# Uniform Distribution

Uniform distribution corresponds to experiments where all the outcomes are equally likely.

Consider the case of rolling a fair dice which can take any of the 6 possible values and all the values are equally likely and the probability of any of the values is going to be 1/6 or in other words, the random variable can only take the value 1/6

We call such a random variable as the uniform random variable and its distribution is a uniform distribution

Similarly, we have other such experiments where all the outcomes are equally likely and we have a uniform random variable

In general, we can talk of the support of the random variable(the values that the random variable can take as to lie between two numbers say ‘a’ and ‘b’)

whereas for the uniform random variable, we have the probability as the following:

The term in the denominator ‘b-a+1’ gives the number of elements between ‘a’ and ‘b’ as per the counting principle

The first thing we need to prove is that the probability of any value that the random variable can take is greater than equal to 0

We can prove this by considering the equation for this distribution

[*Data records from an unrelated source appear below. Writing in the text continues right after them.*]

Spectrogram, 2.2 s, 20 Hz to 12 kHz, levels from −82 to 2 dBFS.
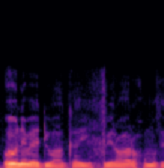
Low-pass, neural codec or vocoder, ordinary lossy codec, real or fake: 7.2 kHz; none; AAC, 64 kbps; real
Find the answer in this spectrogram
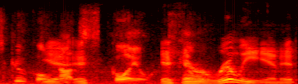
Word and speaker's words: Schuylkill: if you're really that Schuylkill is pronounced scoop scale if they're really in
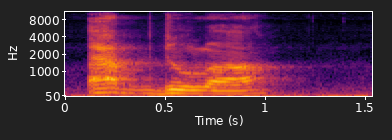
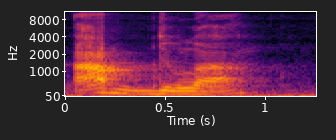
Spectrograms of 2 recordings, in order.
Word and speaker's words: Abdullah: ears that that's incorrect they'll probably continue to say Abdullah with a Al instead of Abdullah if they're not corrected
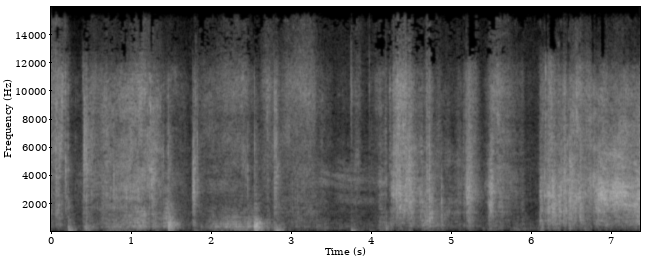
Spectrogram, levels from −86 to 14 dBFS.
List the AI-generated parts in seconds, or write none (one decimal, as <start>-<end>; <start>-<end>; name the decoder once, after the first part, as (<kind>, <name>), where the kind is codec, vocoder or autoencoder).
2.8-3.3 (vocoder, BigVGAN v2); 5.7-7.4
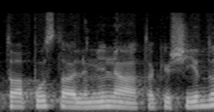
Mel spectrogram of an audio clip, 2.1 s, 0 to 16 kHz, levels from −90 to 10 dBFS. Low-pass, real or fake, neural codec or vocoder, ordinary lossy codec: 10.8 kHz; real; none; AAC, 96 kbps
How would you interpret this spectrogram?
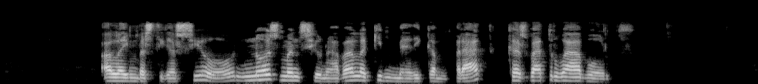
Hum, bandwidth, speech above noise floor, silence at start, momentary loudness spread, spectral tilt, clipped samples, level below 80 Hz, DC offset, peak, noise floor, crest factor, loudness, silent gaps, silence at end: none; 7.8 kHz; 62 dB; 1 s; 8 LU; -2.5 dB/octave; under 0.1%; -62 dBFS; under 0.1%; -2 dBFS; -78 dBFS; 16 dB; -16 LUFS; none; 1.25 s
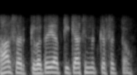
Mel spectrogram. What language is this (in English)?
Urdu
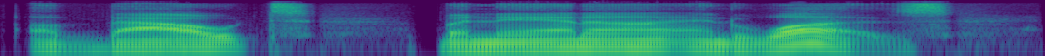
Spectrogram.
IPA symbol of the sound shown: ə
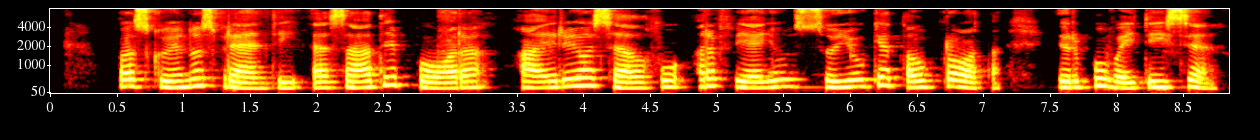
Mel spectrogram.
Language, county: Lithuanian, Alytus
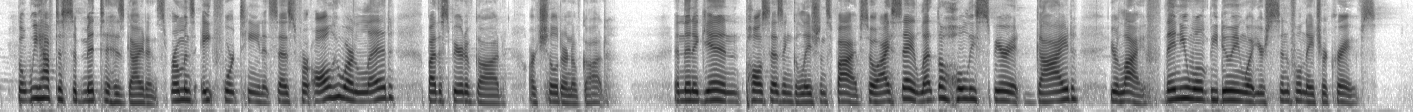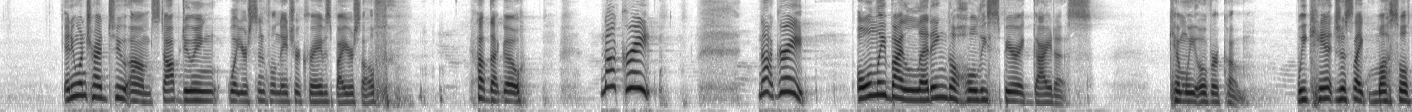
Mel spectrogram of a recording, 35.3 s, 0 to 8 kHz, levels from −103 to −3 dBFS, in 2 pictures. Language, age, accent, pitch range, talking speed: English, 20-39, American, 190-245 Hz, 155 wpm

So, as long as ‘b’ is greater than ‘a’ which will be the case as we are defining the range from ‘a’ to ‘b’, ‘b-a+1’ would be greater than or equal to 0 and hence this quantity is always going to be positive.

The other question is if the sum of probability values for all the values that the random variable can take is 1:

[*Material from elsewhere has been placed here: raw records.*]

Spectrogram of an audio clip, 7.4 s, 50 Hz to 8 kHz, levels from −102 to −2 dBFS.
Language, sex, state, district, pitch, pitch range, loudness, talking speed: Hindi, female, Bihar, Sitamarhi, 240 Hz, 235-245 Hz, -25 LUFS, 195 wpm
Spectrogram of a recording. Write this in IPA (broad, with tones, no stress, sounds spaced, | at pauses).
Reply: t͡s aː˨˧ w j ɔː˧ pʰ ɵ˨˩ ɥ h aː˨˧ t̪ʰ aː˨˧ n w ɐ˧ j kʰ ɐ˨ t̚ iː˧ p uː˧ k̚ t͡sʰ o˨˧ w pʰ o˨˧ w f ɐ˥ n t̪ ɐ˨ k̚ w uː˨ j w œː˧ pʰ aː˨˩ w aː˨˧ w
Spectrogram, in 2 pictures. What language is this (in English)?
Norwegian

This again we can answer by taking all the terms in the formula:

Each of the values in the summation has the same probability value and the total number of terms is given as ‘b-a+1

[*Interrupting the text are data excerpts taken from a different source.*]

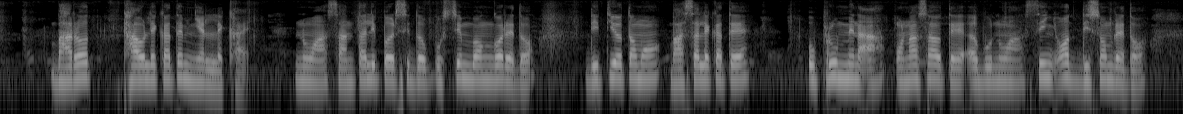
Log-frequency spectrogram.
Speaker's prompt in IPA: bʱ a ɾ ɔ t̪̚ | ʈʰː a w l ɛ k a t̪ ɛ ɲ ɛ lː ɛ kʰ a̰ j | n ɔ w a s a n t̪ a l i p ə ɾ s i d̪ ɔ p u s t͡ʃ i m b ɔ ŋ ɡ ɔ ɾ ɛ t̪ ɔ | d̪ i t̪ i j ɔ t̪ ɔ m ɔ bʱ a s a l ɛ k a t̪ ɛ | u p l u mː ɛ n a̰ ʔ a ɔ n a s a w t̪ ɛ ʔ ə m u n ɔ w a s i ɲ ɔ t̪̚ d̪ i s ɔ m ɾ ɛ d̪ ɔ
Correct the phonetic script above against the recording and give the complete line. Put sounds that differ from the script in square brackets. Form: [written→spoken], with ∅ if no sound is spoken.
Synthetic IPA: bʱ a ɾ ɔ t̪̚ | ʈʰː a w l ɛ k a t̪ ɛ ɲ ɛ lː ɛ kʰ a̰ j | n ɔ w a s a n t̪ a l i p ə ɾ s i d̪ ɔ p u s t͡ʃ i m b ɔ ŋ ɡ ɔ ɾ ɛ [t̪→d̪] ɔ | d̪ i t̪ i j ɔ t̪ ɔ m ɔ bʱ a s a l ɛ k a t̪ ɛ | u p [l→ɾ] u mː ɛ n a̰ ʔ a ɔ n a s a w t̪ ɛ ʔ ə [m→b] u n ɔ w a s i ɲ ɔ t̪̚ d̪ i s ɔ m ɾ ɛ d̪ ɔ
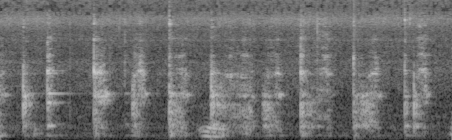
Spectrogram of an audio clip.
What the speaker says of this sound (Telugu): ఉప్పు వేసి అన్నం కలుపుకొని అన్నం బాగా మళ్ళీ మంచిగా వేగాలి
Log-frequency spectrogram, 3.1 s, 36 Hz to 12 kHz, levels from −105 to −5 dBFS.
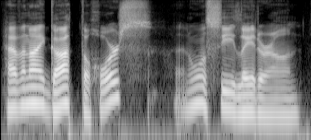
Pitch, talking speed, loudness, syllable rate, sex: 135 Hz, 195 wpm, -19 LUFS, 4.9 syllables/s, male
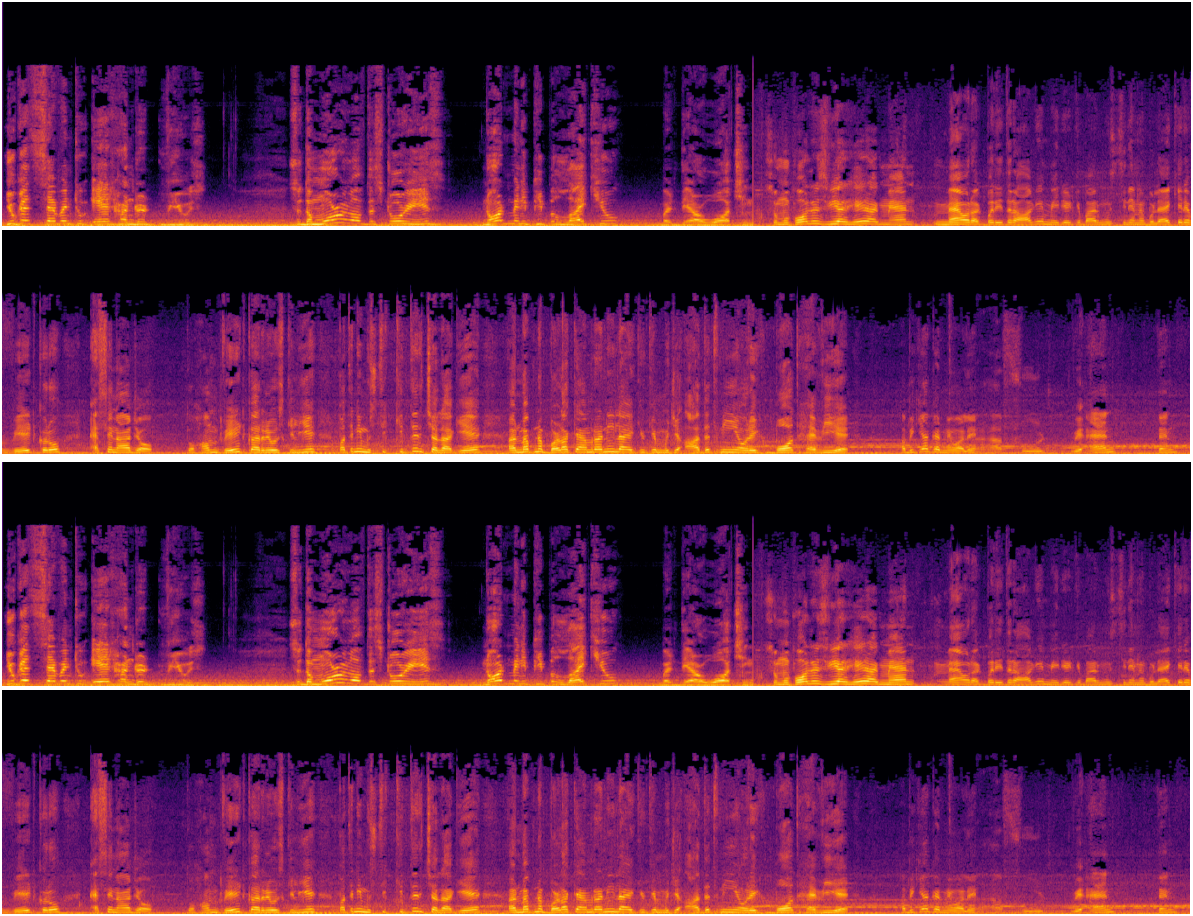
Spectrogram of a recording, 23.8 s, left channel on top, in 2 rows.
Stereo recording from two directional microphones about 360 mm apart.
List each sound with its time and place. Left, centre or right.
0.0 s speech: centre
9.4 s speech: left
9.8 s speech: centre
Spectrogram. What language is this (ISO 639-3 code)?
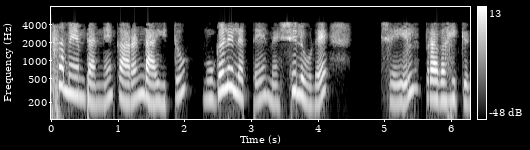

As Uniform distribution satisfies the properties of a standard PMF, we can say that it’s a valid distribution.